Texans from across the state are at the State Capitol in Austin today telling lawmakers how they feel about the Texas Privacy Act, better known as the Transgender Bathroom Bill. More than 400 signed up to testify at the first public hearing on legislation that has implications for businesses and families.
Ginger Chun from San Antonio was among dozens of moms who traveled to the Capitol to speak out against the bill. The 50-year mom says she represents the voice of her 16-year transgender daughter Marcy. Under the bill Marcy would be required to use the boy’s bathroom at her school because that’s the gender on Marcy’s birth certificate. But Marcy identifies as a female.
“I’m concerned about the implications of this legislation on my child’s comfort, and future and ability to learn,” Chun says.
Chun believes the bill, if passed, will become a distraction every time her daughter needs to use the bathroom.
Parents in favor of the legislation also wanted their voices heard. Dripping Spring dad, Rob and his 10-year old daughter Shila, say the bill will protect Shila’s safety.
“It makes me a little uncomfortable to know that a little boy could come into the bathroom with me,” Shila says.
In the Senate committee hearing, San Antonio Pastor Charles Flowers joined some other religious leaders in supporting Senate Bill 6.
“We have not been confused about gender for 6-thousand years of human history and now it’s an issue. And it’s commonsense, SB 6 is reasonable commendations, it’s not excluding anyone,” Flowers says.
Concerns about the bathroom bill loom especially large in cities like San Antonio, which worry events and conventions will bypass their communities if legislation viewed as discriminatory becomes law.
Michael Sawaya is the director of San Antonio’s Convention, Sports and Entertainment Center. He says he’s already fielding concerns from groups booking events.

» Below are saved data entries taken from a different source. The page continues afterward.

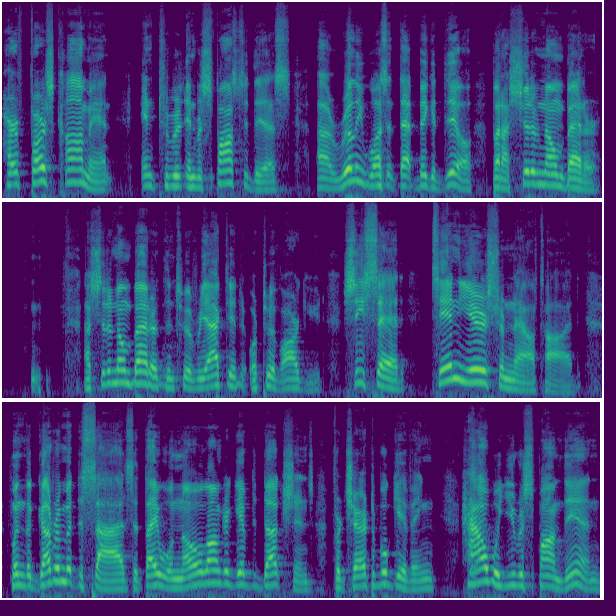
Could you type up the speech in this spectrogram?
Her first comment in, to, in response to this uh, really wasn't that big a deal, but I should have known better. I should have known better than to have reacted or to have argued. She said, 10 years from now, Todd, when the government decides that they will no longer give deductions for charitable giving, how will you respond then?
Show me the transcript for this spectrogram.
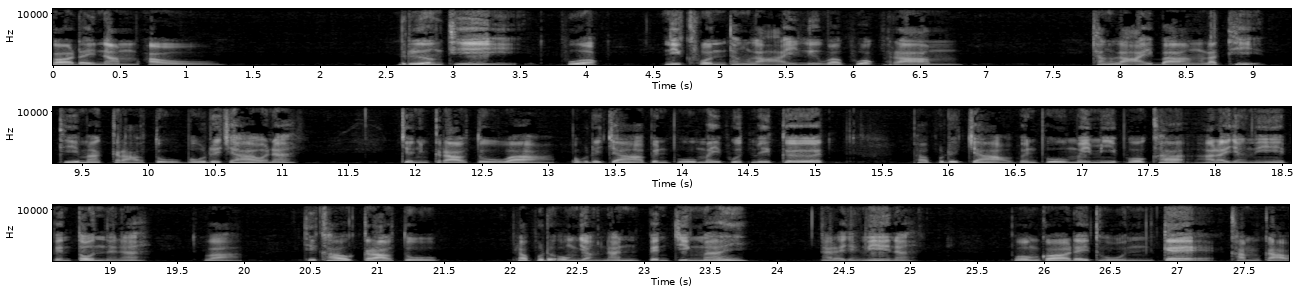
ก็ได้นำเอา เรื่องที่พวกนิครนทั้งหลายหรือว่าพวกพราหมณ์ ทั้งหลายบางลัทธิที่มากล่าวตู่พระพุทธเจ้านะ เช่นกล่าวตู่ว่าพระพุทธเจ้าเป็นผู้ไม่ผุดไม่เกิด พระพุทธเจ้าเป็นผู้ไม่มีโภคะอะไรอย่างนี้เป็นต้นนะนะ ว่าที่เขากล่าวตู่พระพุทธองค์อย่างนั้นเป็นจริงไหมอะไรอย่างนี้นะพระองค์ก็ได้ทูลแก้คำกล่าว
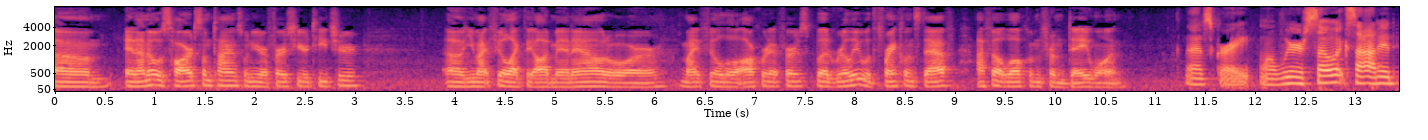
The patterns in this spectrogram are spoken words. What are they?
Um, and i know it's hard sometimes when you're a first year teacher. Uh, you might feel like the odd man out or might feel a little awkward at first but really with franklin staff i felt welcomed from day one that's great. Well, we're so excited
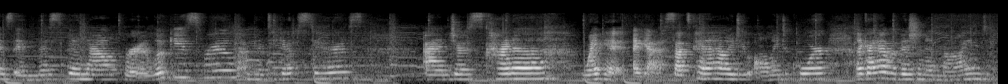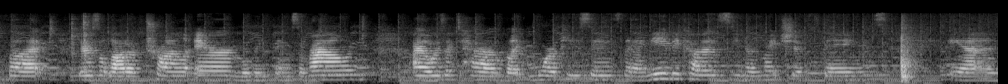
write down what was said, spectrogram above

“There are many conventions and meeting planners are concerned and they are monitoring this and they haven’t made decisions yet on what they are planning to do, but one or two have mentioned that if something like this (bill) passes they would consider other destinations,” Sawaya explains.
San Antonio City Councilwoman Rebecca Viagran is telling lawmakers passage of the bathroom bill could jeopardize the city’s contract to host the 2018 NCAA Final Four Tournament.
“We’ve already invested over $50 million in the Alamodome renovations and we’ve already seen signals of NCAA pulling games or events if a discriminatory bill is passed, so those are some true legitimate concerns,” Viagran explains.
Lt. Gov Dan Patrick, who preside over the Texas Senate is pleased with the support he says he’s seen for the bill and disputes claims that a similar bill passed last year in North Carolina led to a loss of jobs and hurt the state’s economy.
“The economic powerhouse that is North Carolina, they’re competing with us in Texas, the 76-thousand jobs that have been created, the boom in tourism and construction of hotels and housing,” Patrick says.
If Patrick and the Senate pass the bathroom bill it will face stiff opposition in the Texas House where House Speaker Joe Straus, from San Antonio, could prevent it from gaining traction.
“Clearly I’m not a fan of the bill they are discussing in the Senate today,” Straus says.
The bathroom bill could get a vote in the full Texas Senate next week.